In addition, the franchisees are said to be upset about a new contract being forced on them by 7-Eleven that “aggravated broader tensions over the suppliers they must use and how much they have to pay for the goods they sell in their stores … The relationship between 7-Eleven and its store owners has been deteriorating for years. In the early 2000s, the company and franchisees split profits equally.
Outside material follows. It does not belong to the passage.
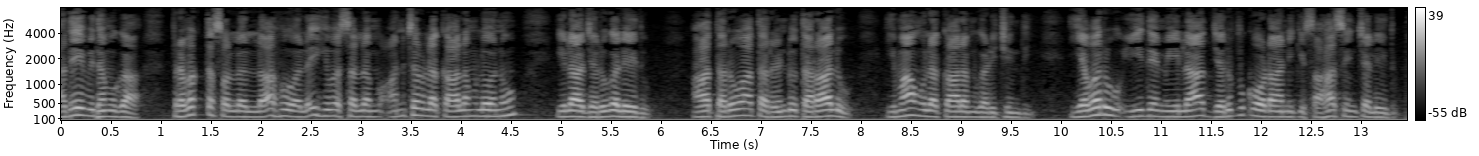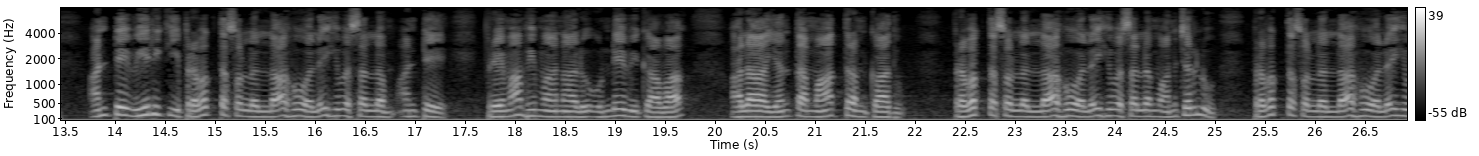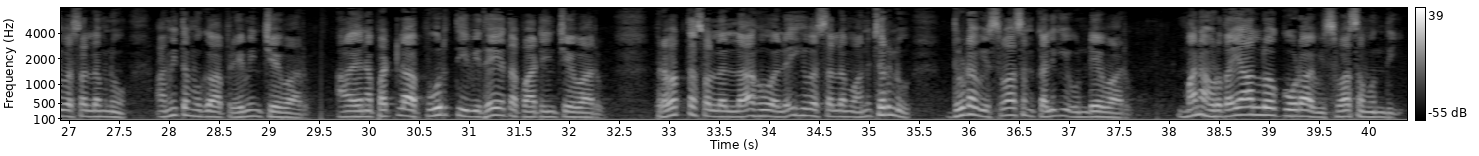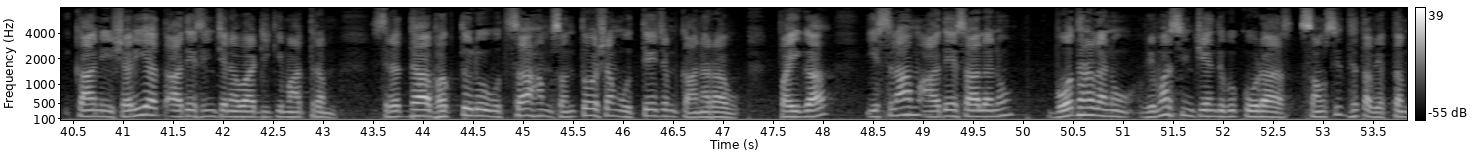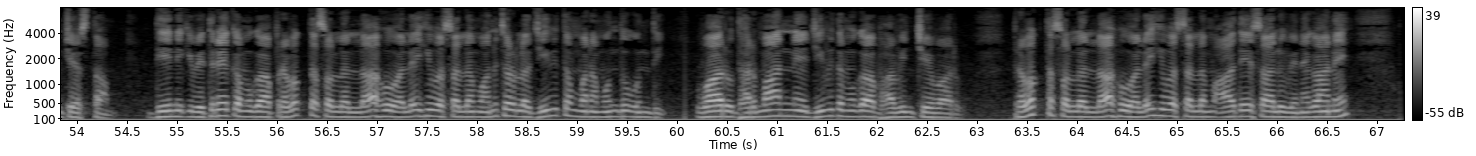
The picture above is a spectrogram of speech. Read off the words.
అదే విధముగా ప్రవక్త సొల్లల్లాహు అలైహి వసల్లం అనుచరుల కాలంలోనూ ఇలా జరుగలేదు. ఆ తరువాత రెండు తరాలు ఇమాముల కాలం గడిచింది. ఎవరు ఈదె మీలాద్ జరుపుకోవడానికి సాహసించలేదు. అంటే వీరికి ప్రవక్త సొల్లల్లాహు అలీహి వసల్లం అంటే ప్రేమాభిమానాలు ఉండేవి కావా? అలా ఎంత మాత్రం కాదు. ప్రవక్త సొల్లల్లాహు అలైహి వసల్లం అనుచరులు ప్రవక్త సొల్లల్లాహు అలైహి వసల్లంను అమితముగా ప్రేమించేవారు. ఆయన పట్ల పూర్తి విధేయత పాటించేవారు. ప్రవక్త సొల్లల్లాహు అలైహి వసల్లం అనుచరులు దృఢ విశ్వాసం కలిగి ఉండేవారు. మన హృదయాల్లో కూడా విశ్వాసం ఉంది కానీ షరియత్ ఆదేశించిన వాటికి మాత్రం శ్రద్ధ భక్తులు ఉత్సాహం సంతోషం ఉత్తేజం కానరావు. పైగా ఇస్లాం ఆదేశాలను బోధనలను విమర్శించేందుకు కూడా సంసిద్ధత వ్యక్తం చేస్తాం. దీనికి వ్యతిరేకముగా ప్రవక్త సొల్లల్లాహు అలైహి వసల్లం అనుచరుల జీవితం మన ముందు ఉంది. వారు ధర్మాన్నే జీవితముగా భావించేవారు. ప్రవక్త సొల్లల్లాహు అలైహి వసల్లం ఆదేశాలు వినగానే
But 7-Eleven has taken an increasingly bigger cut, franchisees say, and is now saying that store owners who do not renew their contracts by the end of 2018 could see their profits shrink further.”

Now, franchisees say they have only two options - sign the contract, or walk away from their businesses.

&-Eleven said in a statement that “it enjoyed a ‘strong, productive relationship’ with its franchisees,” the Times writes. “The company denied pressuring store owners to sign the new contract, arguing instead that it was offering an incentive to lock in current profit-sharing rates.”

You can read the entire story here.
KC's View:
This is a very complicated story that touches on a lot of issues, including the ability of individual retailers to respond to market conditions, versus the desire of a franchising organization to control as much of a business as possible.

I’m fascinated by this, especially by the fact that so little of what seems to be the focus of the argument has to do with some of the modern factors that influence retailing today. If you’re arguing about hot dogs and Slurpees, how are you going to effectively compete with Amazon, Walmart’s new c-stores, and all the other formats that are being developed to appeal to consumers’ convenience needs?